Ford said it had received reports of three cases where leaking fuel or oil ignited when trapped in a diesel particulate filter near the tailpipe of the new trucks.

In one case in Texas, a truck's hot tailpipe set off a grass fire when the driver pulled off the road, a Ford spokesman said.

The fire was quickly extinguished, and no injuries or accidents have been reported as a result of the incidents, Ford spokesman Dan Jarvis said.

"This is an important product for us and an important customer base, and we want to move swiftly to make sure this does not become a safety issue for our customers," Jarvis said.

The recall represents the second glitch since their January launch of the new Super Duty trucks.

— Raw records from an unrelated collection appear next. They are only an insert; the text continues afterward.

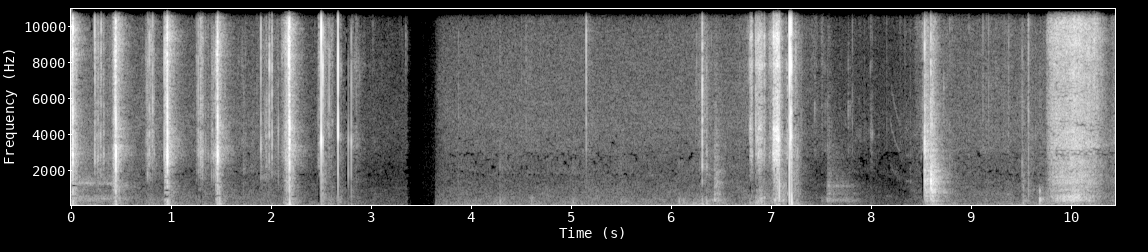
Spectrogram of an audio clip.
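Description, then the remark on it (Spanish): Sharp clicks and rattling of someone rummaging through small objects looking for a favorite lighter, then a pause, more quick clicks, and short breathy hisses like the lighter being struck to light a joint. No one speaks. “No encuentro mi encendedor favorito.”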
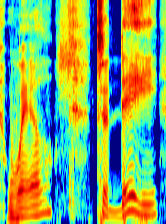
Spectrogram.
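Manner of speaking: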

The heavy-duty work truck is one of the automaker's most profitable vehicles and its sales success has been seen as key as Ford tries to rebound from a $12.7 billion loss last year.

Navistar International Corp. briefly halted shipments of the diesel engines for the new trucks to Ford in late February because of a contract dispute, although both sides have since been meeting under court order to resolve the matter.

Ford dealers were advised on Wednesday to stop selling the roughly 29,000 Super Duty trucks with 6.4-liter diesel engines on their lots until engine control software can be updated.

That work should begin on Thursday and could be completed in less than 10 minutes per vehicle, Ford's Jarvis said.

Super Duty trucks still awaiting shipment from the Louisville, Kentucky plant that makes them will have their engine control software updated there, he said.

Customers with the first 8,400 diesel Super Duty trucks already on the roads will be notified that they should bring their vehicles into dealerships for the same fix, said Jarvis.

Ford will send out a recall notice to customers in early April and dealers may contact them before then to alert them to the potential problem, he said.

Gasoline-powered versions of the Super Duty and previous model-year diesel trucks with 6.0-liter or 7.3-liter engines are not affected by the recall.

The software upgrade will reset the powertrain control module on the Ford trucks. In cases where the system detects unusually high temperatures in the diesel particulate filter, the control module will power down the vehicle.

The aim is to allow drivers to pull safely to the side of the road to allow it to cool before proceeding, Jarvis said.

Ford also wants to take advantage of the recall to shift a battery cable on fewer than 10,000 of the first Super Duty trucks produced in order to to keep the cable from chafing against a shield that prevents water and mud from getting into the engine.